More than $200,000 was raised to help Forefront “Care, Connect, Build” (see details below). It will help more people who are newly bereaved by suicide, and support more schools, colleges, social service agencies, health professionals and dedicated community members to prevent suicide. If you missed the opportunity to give on Nov.18, you can donate here. To learn more or volunteer, click on Get Involved. — By Karen Rathe

Sponsors, donors and volunteers give generously

The evening was underwritten by generous sponsorship from Premera Blue Cross, Nintendo, DLA Piper in honor of Matt Adler, Parker Smith Feek, UW School of Social Work, Facebook, LivingWorks, Blucora, Recovery Innovations, UW College of Education, Seattle Children’s, UW School of Nursing, Scrub Daddy, Gina Sala Global Vocals, Delta Dental and Morgan Stanley; Emily Anthony Consulting, Pacific Heritage Appraisal, and Seattle Bank.

Adding to the excitement, these donors created a $50,000 matching pool for gifts of $1,000 or more: The Mark Torrance Foundation, Dino and Jeannine Christofilis, the Jolene McCaw Family Foundation, Bruce and Barbara Wolff Foundation, Sue Eastgard, the loved ones of Ethan Smith, and an anonymous donor. 

More than 60 volunteers contributed countless hours to everything from planning to flower arranging, set-up to clean-up. Huskies for Suicide Prevention Awareness (HSPA) turned out in force to help set up, welcome guests and pitch in wherever they were needed.

Awards honor excellence

Four award-winners were recognized in a ceremony prior to the event.

Marny Lombard received the Tina Orwall Public Service Award for her tireless efforts to grow Washington’s suicide prevention movement through: the 2015 Zero Suicide conference in Eastern Washington, support for bereaved loss survivors and families of children who have major depression, vital contributions to Forefront's media program, the state’s inaugural Suicide Prevention and Higher Education Conference, and passage of HB1138. State Rep. Orwall (D-33rd district) presented the award saying, “Marny lost her son Sam, who lived with depression, when he was in college. … Among her passions, she reaches out to families during their difficult times.”  Lombard responded, “when you lose everything … you may also lose your fear, and this enables you to move forward to build a new life.”
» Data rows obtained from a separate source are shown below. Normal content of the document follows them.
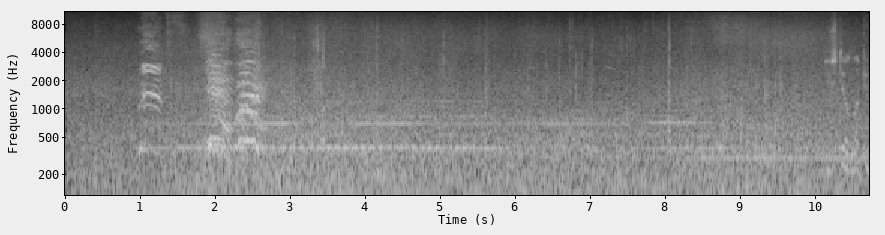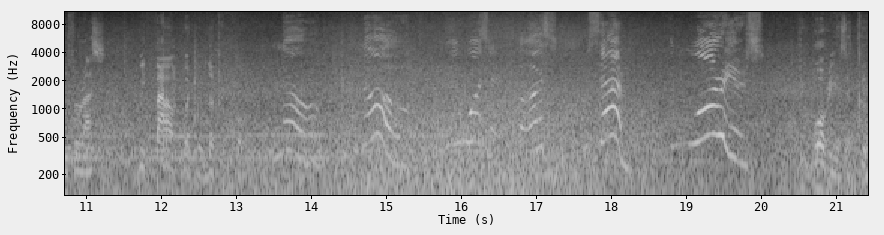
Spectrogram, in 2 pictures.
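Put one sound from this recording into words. A man speaks with a cocky, mocking tone.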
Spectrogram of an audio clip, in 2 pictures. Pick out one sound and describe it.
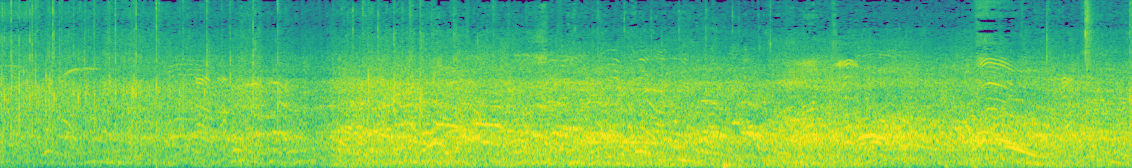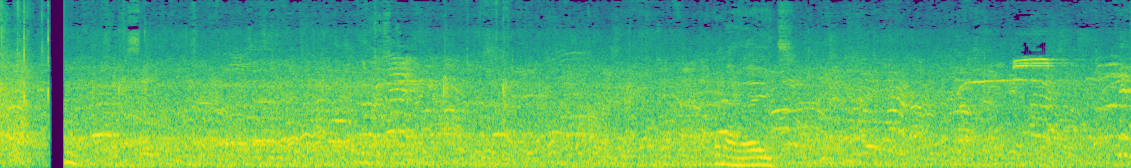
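A large stadium crowd chants and sings loudly all around.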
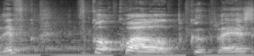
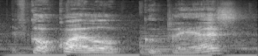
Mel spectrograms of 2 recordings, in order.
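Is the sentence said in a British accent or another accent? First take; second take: British; another. First: It is said in a put-on British accent. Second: It is said in his usual non-British accent.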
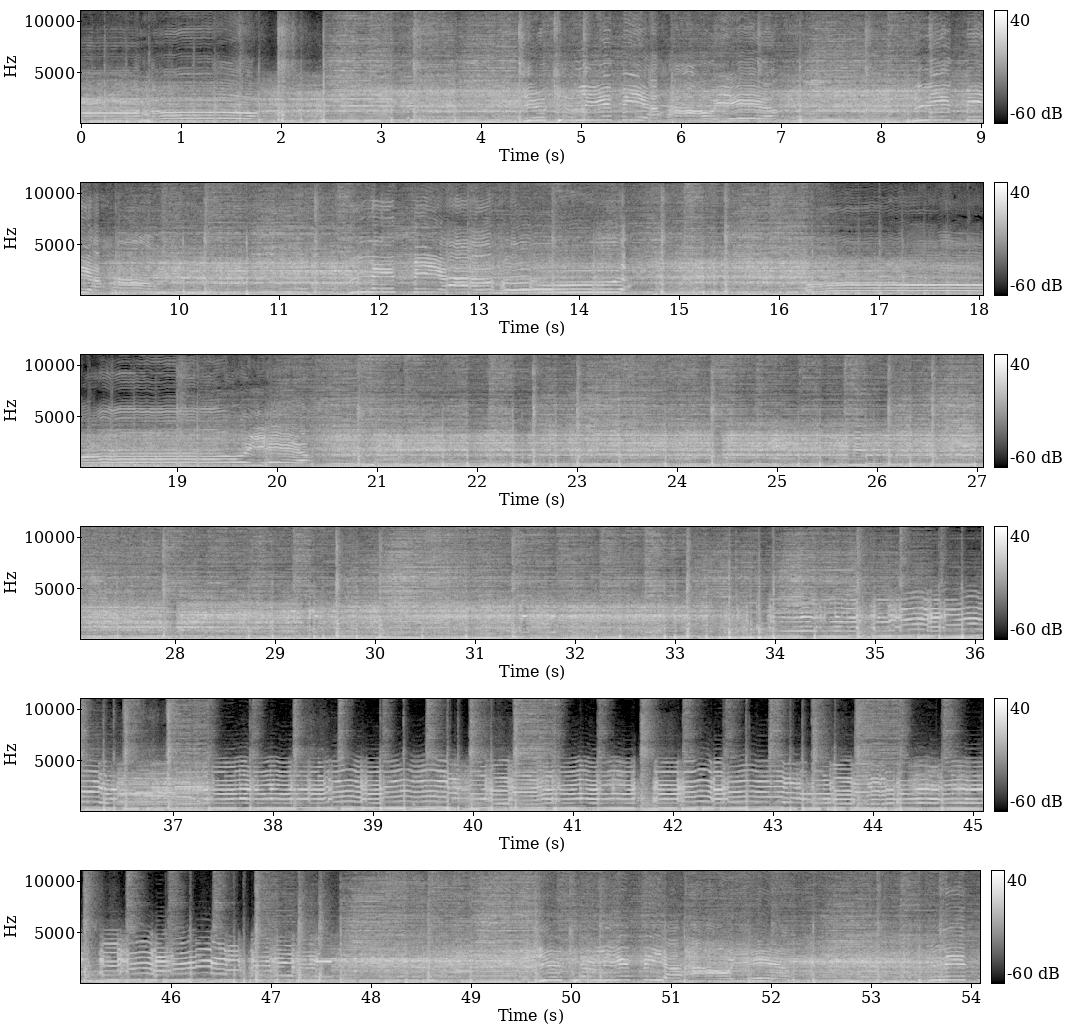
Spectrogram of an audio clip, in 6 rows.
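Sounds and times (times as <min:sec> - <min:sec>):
lead guitar bent notes: 0:00.0 - 0:54.0
rock band playing: 0:00.0 - 0:54.0.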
The Sue Eastgard Training Excellence Award was presented to two accomplished clinicians and trainers who have come together to develop and deliver lectures and video-based workshops for therapists and other healthcare workers who address suicide risk in diverse clinical settings.  Jeffrey Sung, M.D., is an acting instructor with the UW Department of Psychiatry and Behavioral Sciences and president-elect of the Washington State Psychiatric Association, and Keith Myers, LICSW, is a practicing clinician and vice president of clinical and training services for Wellspring Counseling in King County.  

Everett Daily Herald reporter Diana Hefley received the 2015 Award for Excellence in Coverage of Mental Health and Suicide (co-sponsored by the UW Department of Communication) for her article on Caroline Hetherwick Goza, “An Advocate for Parents Whose Children Struggle With Mental Illness.” Goza and her husband also attended the event.

The KING5-TV news staff received a special commendation for its exemplary efforts to educate the public about suicide, mental health, hope and recovery. Of particular note was a special day of suicide prevention news programming on March 12, 2015, featuring reporting by Heather Graf, Michael Konopasek and Elisa Hahn. Hahn explained that news organizations traditionally say little about suicide, but KING5 has changed the way it thinks about the topic, and treats it as an important public health issue for its viewers to understand.